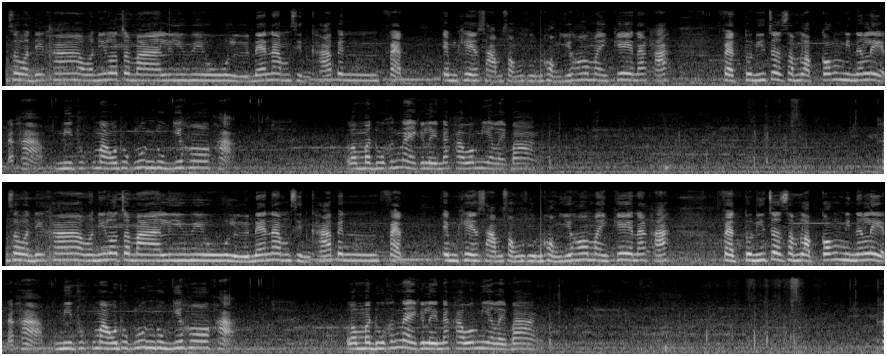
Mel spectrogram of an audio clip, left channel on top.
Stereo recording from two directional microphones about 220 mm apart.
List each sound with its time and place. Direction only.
0.1 s a woman's voice: 30° right (ahead or behind)
12.3 s speech: 30° right (ahead or behind)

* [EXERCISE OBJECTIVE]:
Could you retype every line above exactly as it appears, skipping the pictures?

* [RESPONSE AREA]:
Mel spectrogram of an audio clip, left channel on top.
Stereo recording from two directional microphones about 220 mm apart.
List each sound with its time and place. Direction only.
0.1 s a woman's voice: 30° right (ahead or behind)
12.3 s speech: 30° right (ahead or behind)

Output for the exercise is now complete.